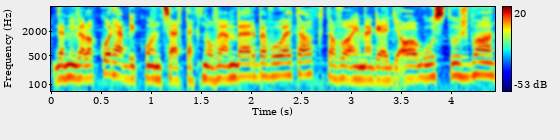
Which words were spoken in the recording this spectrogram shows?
de mivel a korábbi koncertek novemberben voltak, tavaly meg egy augusztusban,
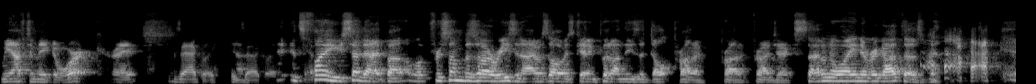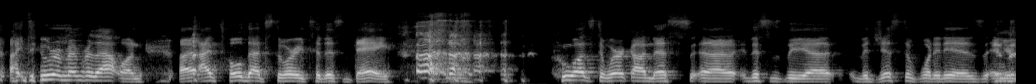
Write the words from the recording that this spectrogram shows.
we have to make it work, right? Exactly, yeah. exactly. It's yeah. funny you said that, but for some bizarre reason, I was always getting put on these adult product product projects. I don't know why you never got those. But. I do remember that one. I, have told that story to this day. who wants to work on this? Uh, this is the uh, the gist of what it is. And In the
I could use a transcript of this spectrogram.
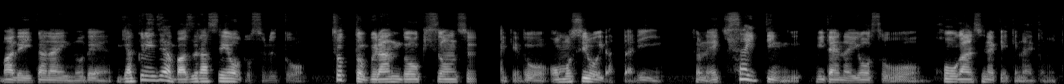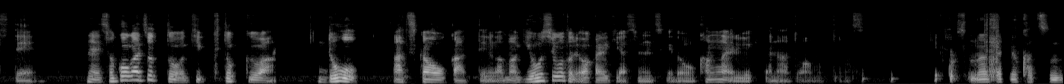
までいかないので、逆にじゃあバズらせようとすると、ちょっとブランドを既存するけど、面白いだったり、そのエキサイティングみたいな要素を包含しなきゃいけないと思ってて、ね、そこがちょっと TikTok はどう扱おうかっていうのが、まあ、業種ごとで分かる気がするんですけど、考えるべきかなとは思っています。結構そのあたりの活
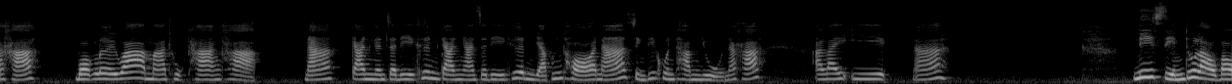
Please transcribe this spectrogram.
นะคะ บอกเลยว่ามาถูกทางค่ะ นะ การเงินจะดีขึ้น การงานจะดีขึ้น อย่าเพิ่งท้อนะ สิ่งที่คุณทำอยู่นะคะ อะไรอีกนะหนี้สินทุเราเบา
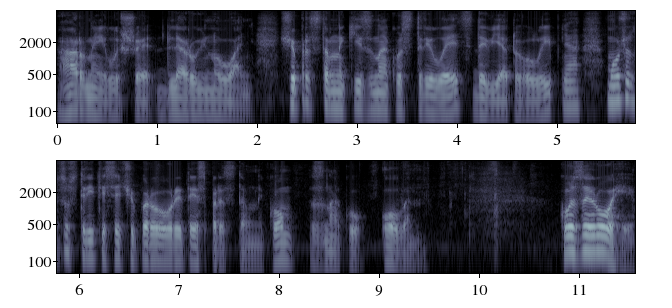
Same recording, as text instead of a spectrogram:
гарний лише для руйнувань. Ще представники знаку стрілець 9 липня можуть зустрітися чи переговорити з представником знаку Овен. Козироги.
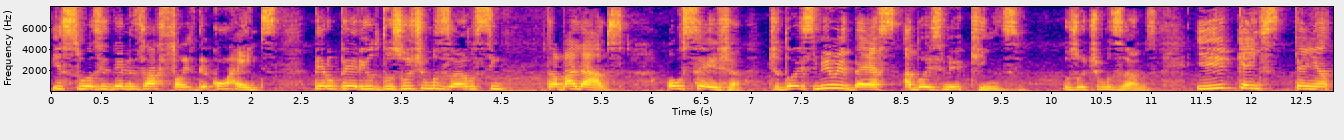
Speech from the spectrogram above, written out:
e suas indenizações decorrentes pelo período dos últimos anos sim, trabalhados, ou seja, de 2010 a 2015, os últimos anos. E quem tenha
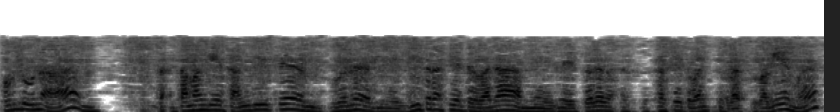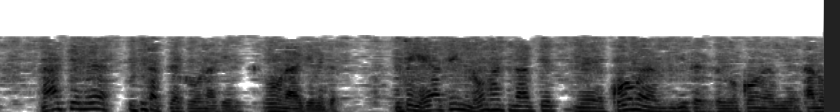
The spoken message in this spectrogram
පුරුදු වුණා තමන්ගේ සංගීතය වල මේ ගීත රසයට වඩා මේ මේ ස්වර රසයට වගේම නාට්‍යමය ඉතිතත්වයක් වුණා කියන වුණා කියන එක. ඉතින් ඒ අතින් ලෝමහංස නාට්‍යයේ කොම ගීත කොම කනු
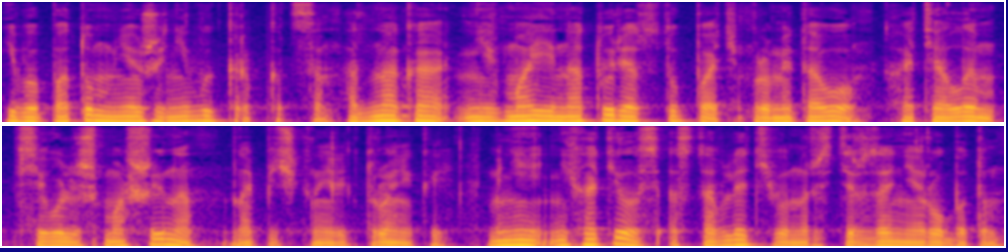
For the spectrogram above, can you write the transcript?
ибо потом мне уже не выкарабкаться. Однако не в моей натуре отступать. Кроме того, хотя Лэм всего лишь машина, напичканная электроникой, мне не хотелось оставлять его на растерзание роботом.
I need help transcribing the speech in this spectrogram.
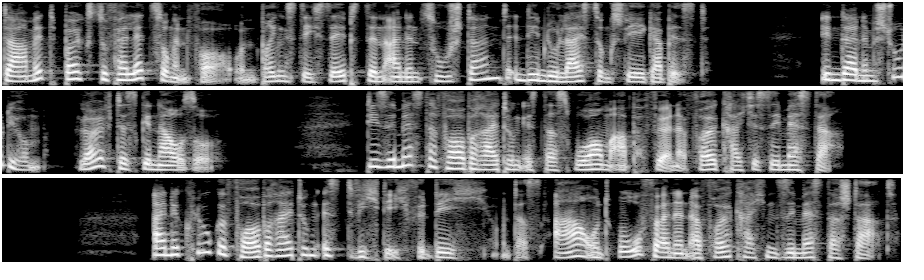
Damit beugst du Verletzungen vor und bringst dich selbst in einen Zustand, in dem du leistungsfähiger bist. In deinem Studium läuft es genauso. Die Semestervorbereitung ist das Warm-up für ein erfolgreiches Semester. Eine kluge Vorbereitung ist wichtig für dich und das A und O für einen erfolgreichen Semesterstart.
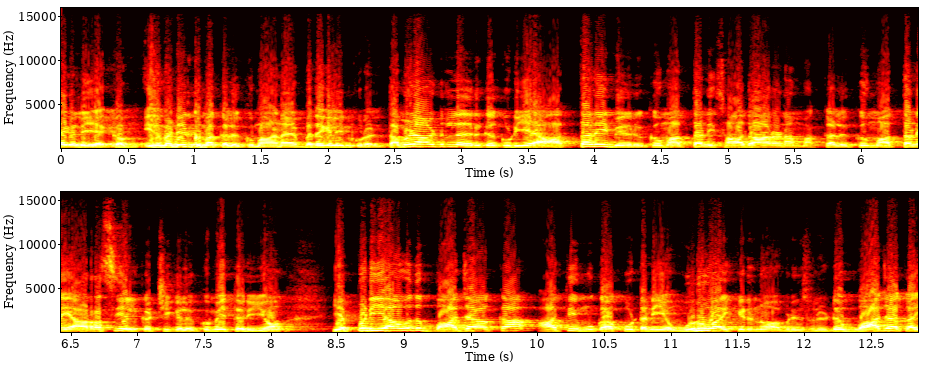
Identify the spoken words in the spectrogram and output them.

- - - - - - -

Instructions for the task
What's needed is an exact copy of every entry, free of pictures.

Solution for this problem
Which words were spoken in the recording this spectrogram shows?
de mivel a korábbi koncertek novemberben voltak, tavaly meg egy augusztusban,
Write the words from the recording that this spectrogram shows.
we have to make it work, right? Exactly, yeah. exactly. It's yeah. funny you said that, but for some bizarre reason, I was always getting put on these adult product product projects. I don't know why you never got those. But. I do remember that one. I, have told that story to this day. who wants to work on this? Uh, this is the uh, the gist of what it is. And In the
I could use a transcript of this spectrogram.
までいかないので、逆にじゃあバズらせようとすると、ちょっとブランドを既存するけど、面白いだったり、そのエキサイティングみたいな要素を包含しなきゃいけないと思ってて、ね、そこがちょっと TikTok はどう扱おうかっていうのが、まあ、業種ごとで分かる気がするんですけど、考えるべきかなとは思っています。結構そのあたりの活
Please transcribe this spectrogram.
นะคะ บอกเลยว่ามาถูกทางค่ะ นะ การเงินจะดีขึ้น การงานจะดีขึ้น อย่าเพิ่งท้อนะ สิ่งที่คุณทำอยู่นะคะ อะไรอีกนะหนี้สินทุเราเบา
Same recording, as text instead of a spectrogram:
гарний лише для руйнувань. Ще представники знаку стрілець 9 липня можуть зустрітися чи переговорити з представником знаку Овен. Козироги.
Speech from the spectrogram above, written out:
e suas indenizações decorrentes pelo período dos últimos anos sim, trabalhados, ou seja, de 2010 a 2015, os últimos anos. E quem tenha
The spoken message in this spectrogram
පුරුදු වුණා තමන්ගේ සංගීතය වල මේ ගීත රසයට වඩා මේ මේ ස්වර රසයට වගේම නාට්‍යමය ඉතිතත්වයක් වුණා කියන වුණා කියන එක. ඉතින් ඒ අතින් ලෝමහංස නාට්‍යයේ කොම ගීත කොම කනු
For the spectrogram above, can you write the transcript?
ибо потом мне уже не выкарабкаться. Однако не в моей натуре отступать. Кроме того, хотя Лэм всего лишь машина, напичканная электроникой, мне не хотелось оставлять его на растерзание роботом.
I need help transcribing the speech in this spectrogram.
Damit beugst du Verletzungen vor und bringst dich selbst in einen Zustand, in dem du leistungsfähiger bist. In deinem Studium läuft es genauso. Die Semestervorbereitung ist das Warm-up für ein erfolgreiches Semester. Eine kluge Vorbereitung ist wichtig für dich und das A und O für einen erfolgreichen Semesterstart.
Identify the spoken words in the spectrogram and output them.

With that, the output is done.